------ Data provided ------

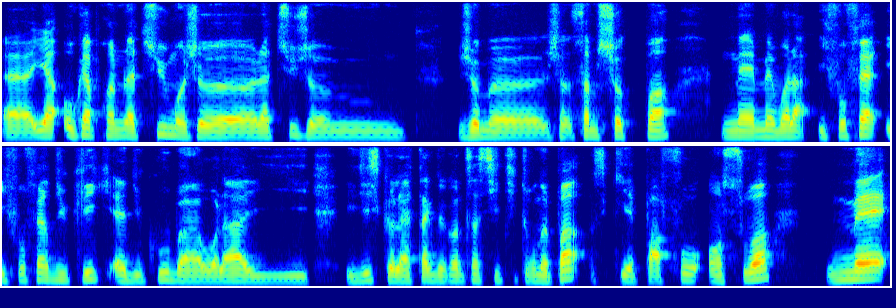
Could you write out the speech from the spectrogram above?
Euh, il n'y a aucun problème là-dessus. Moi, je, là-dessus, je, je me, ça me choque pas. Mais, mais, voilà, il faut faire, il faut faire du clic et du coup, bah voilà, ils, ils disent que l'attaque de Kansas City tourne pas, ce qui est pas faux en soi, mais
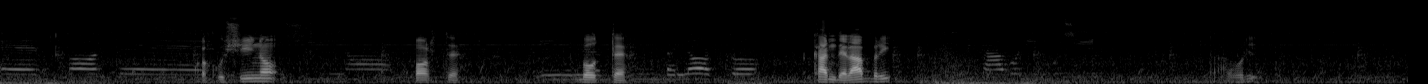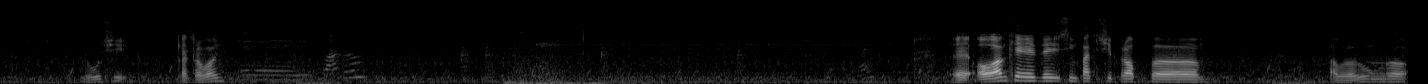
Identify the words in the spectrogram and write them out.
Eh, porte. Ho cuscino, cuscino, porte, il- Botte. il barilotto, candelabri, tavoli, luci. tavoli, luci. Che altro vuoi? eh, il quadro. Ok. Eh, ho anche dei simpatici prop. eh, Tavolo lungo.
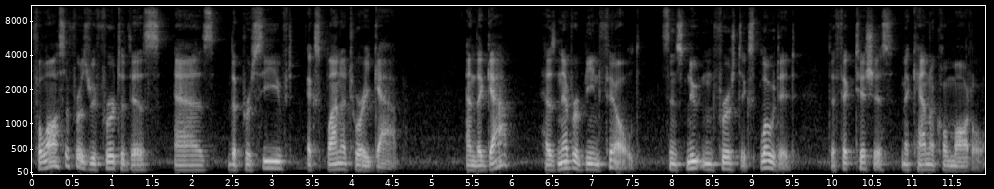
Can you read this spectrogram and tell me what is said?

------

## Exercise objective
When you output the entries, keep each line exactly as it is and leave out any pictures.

## Completed exercise
Could you write out the speech from the spectrogram above?
Euh, il n'y a aucun problème là-dessus. Moi, je, là-dessus, je, je me, ça me choque pas. Mais, mais, voilà, il faut faire, il faut faire du clic et du coup, bah voilà, ils, ils disent que l'attaque de Kansas City tourne pas, ce qui est pas faux en soi, mais
Identify the words in the spectrogram and write them out.
Eh, porte. Ho cuscino, cuscino, porte, il- Botte. il barilotto, candelabri, tavoli, luci. tavoli, luci. Che altro vuoi? eh, il quadro. Ok. Eh, ho anche dei simpatici prop. eh, Tavolo lungo.
Can you read this spectrogram and tell me what is said?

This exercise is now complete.